N2 - In multicellular organisms the establishment, maintenance, and programmed alterations of cell-type specific gene expression patterns are regulated by epigenetic mechanisms. Thus, epigenetic alterations (DNA methylation, DNA associated Polycomb-Trithorax protein complexes, histone modifications) ensure the unique transcriptional activity and phenotypic diversity of diploid cells that carry identical or nearly identical DNA sequences.Because DNA methyltransferase I (DNMT1) associates with replication foci during S phase and prefers hemimethylated DNA as a substrate, DNMT1 ensures the clonal propagation of cytosine methylation patterns (maintenance methylation). Thus, DNA methylation may provide a memory function by helping progeny cells to "remember" their proper cellular identity.An alternative system of epigenetic memory, the Polycomb and Trithorax groups of protein complexes, that may operate both independently from and in concert with DNA methylation, ensures the heritable regulation of gene expression viamodification of histone tails.The complex interplay of epigenetic regulatory mechanisms permits both the dynamic modulation of gene expression and the faithful transmission of gene expression patterns to each progeny cell upon division. These carefully orchestrated processes can go wrong, however, resulting in epigenetic reprogramming of the cells that may manifest in pathological changes, as it was first realized during the studies of epigenetic alterations in malignant tumors. By now it became a well established fact that not only genetic changes, but also the disruption of epigenetic regulation can result in carcinogenesis and tumor progression. Scientists working in other fields soon followed the pioneering work of cancer researchers, and revealed that epigenetic dysregulation forms the basis of a wide spectrum of human diseases.

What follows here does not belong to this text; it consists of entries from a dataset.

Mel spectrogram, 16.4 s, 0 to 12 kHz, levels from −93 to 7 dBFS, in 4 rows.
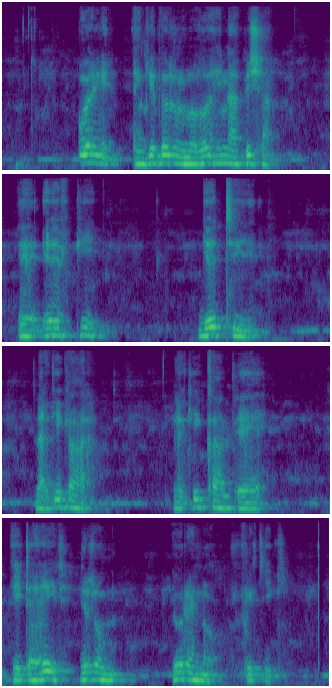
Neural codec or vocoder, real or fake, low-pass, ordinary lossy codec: codec, 24 kHz, 3 kbps, HILCodec; fake; 10.8 kHz; none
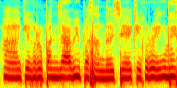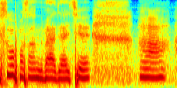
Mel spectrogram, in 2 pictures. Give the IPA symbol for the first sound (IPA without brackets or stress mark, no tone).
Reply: k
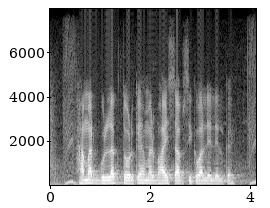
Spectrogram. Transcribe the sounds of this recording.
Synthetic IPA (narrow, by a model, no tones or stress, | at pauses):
həməɾɡʊlːəkt̪oːɽkeɦəməɾbʱaisaːbsikʋalelelkə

AB - In multicellular organisms the establishment, maintenance, and programmed alterations of cell-type specific gene expression patterns are regulated by epigenetic mechanisms. Thus, epigenetic alterations (DNA methylation, DNA associated Polycomb-Trithorax protein complexes, histone modifications) ensure the unique transcriptional activity and phenotypic diversity of diploid cells that carry identical or nearly identical DNA sequences.Because DNA methyltransferase I (DNMT1) associates with replication foci during S phase and prefers hemimethylated DNA as a substrate, DNMT1 ensures the clonal propagation of cytosine methylation patterns (maintenance methylation). Thus, DNA methylation may provide a memory function by helping progeny cells to "remember" their proper cellular identity.An alternative system of epigenetic memory, the Polycomb and Trithorax groups of protein complexes, that may operate both independently from and in concert with DNA methylation, ensures the heritable regulation of gene expression viamodification of histone tails.The complex interplay of epigenetic regulatory mechanisms permits both the dynamic modulation of gene expression and the faithful transmission of gene expression patterns to each progeny cell upon division. These carefully orchestrated processes can go wrong, however, resulting in epigenetic reprogramming of the cells that may manifest in pathological changes, as it was first realized during the studies of epigenetic alterations in malignant tumors. By now it became a well established fact that not only genetic changes, but also the disruption of epigenetic regulation can result in carcinogenesis and tumor progression. Scientists working in other fields soon followed the pioneering work of cancer researchers, and revealed that epigenetic dysregulation forms the basis of a wide spectrum of human diseases.

UR - http://www.scopus.com/inward/record.url?scp=84929524486&partnerID=8YFLogxK

UR - http://www.scopus.com/inward/citedby.url?scp=84929524486&partnerID=8YFLogxK

U2 - 10.1007/978-1-4614-3345-3

DO - 10.1007/978-1-4614-3345-3

M3 - Book

SN - 9781461433453

SN - 1461433444

SN - 9781461433446

BT - Patho-epigenetics of disease

PB - Springer New York

ER -